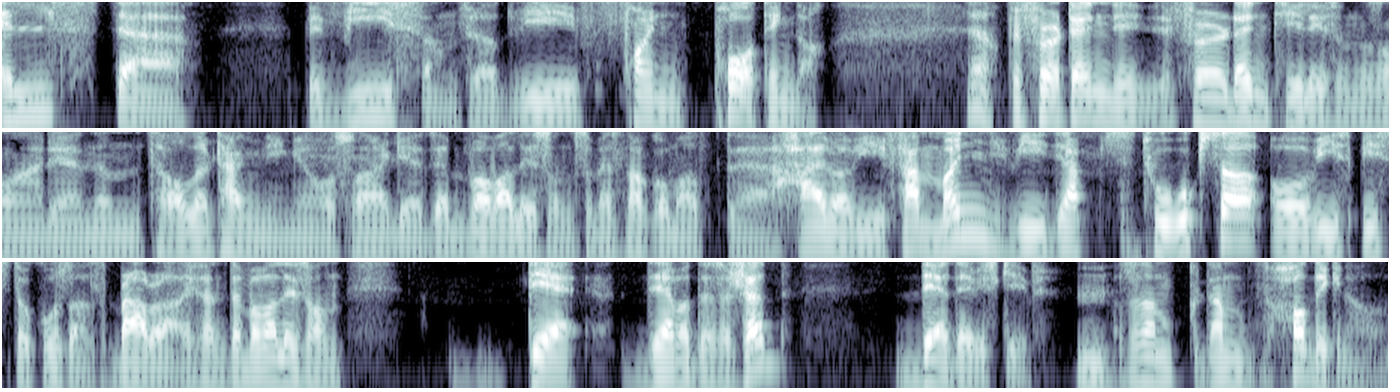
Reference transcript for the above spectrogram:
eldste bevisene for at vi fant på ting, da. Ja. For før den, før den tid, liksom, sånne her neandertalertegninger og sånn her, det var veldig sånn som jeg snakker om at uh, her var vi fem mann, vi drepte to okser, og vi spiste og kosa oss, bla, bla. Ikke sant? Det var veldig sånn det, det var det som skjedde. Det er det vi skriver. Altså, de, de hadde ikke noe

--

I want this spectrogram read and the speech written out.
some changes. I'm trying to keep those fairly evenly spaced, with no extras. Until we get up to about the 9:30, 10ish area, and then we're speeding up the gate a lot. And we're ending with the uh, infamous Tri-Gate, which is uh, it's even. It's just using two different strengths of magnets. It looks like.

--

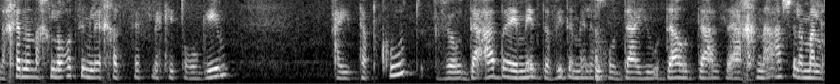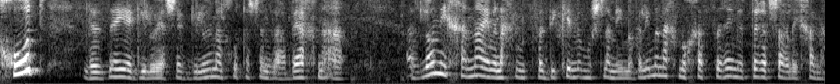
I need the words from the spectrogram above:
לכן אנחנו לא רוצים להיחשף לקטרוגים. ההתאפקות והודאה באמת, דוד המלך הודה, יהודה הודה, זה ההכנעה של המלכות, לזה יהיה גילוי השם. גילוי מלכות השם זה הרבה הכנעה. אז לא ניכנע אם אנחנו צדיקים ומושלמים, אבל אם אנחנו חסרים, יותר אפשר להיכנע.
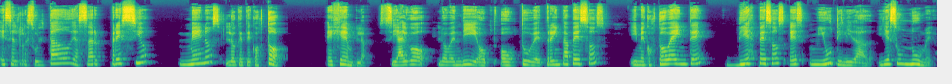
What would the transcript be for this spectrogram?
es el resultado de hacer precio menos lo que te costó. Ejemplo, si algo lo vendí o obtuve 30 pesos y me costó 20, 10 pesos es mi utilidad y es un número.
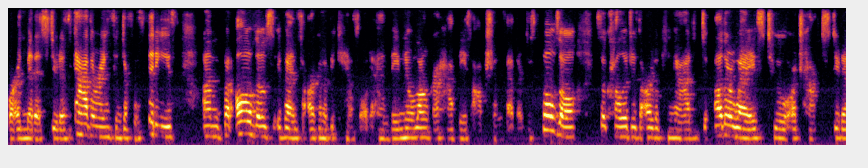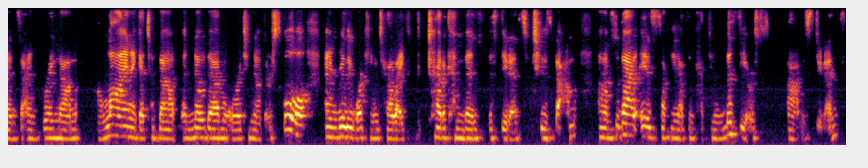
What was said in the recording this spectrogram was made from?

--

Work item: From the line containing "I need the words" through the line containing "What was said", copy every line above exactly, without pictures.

Result for this task:
I need the words from the spectrogram above:
לכן אנחנו לא רוצים להיחשף לקטרוגים. ההתאפקות והודאה באמת, דוד המלך הודה, יהודה הודה, זה ההכנעה של המלכות, לזה יהיה גילוי השם. גילוי מלכות השם זה הרבה הכנעה. אז לא ניכנע אם אנחנו צדיקים ומושלמים, אבל אם אנחנו חסרים, יותר אפשר להיכנע.
What would the transcript be for this spectrogram?
es el resultado de hacer precio menos lo que te costó. Ejemplo, si algo lo vendí o obtuve 30 pesos y me costó 20, 10 pesos es mi utilidad y es un número.
What was said in the recording this spectrogram was made from?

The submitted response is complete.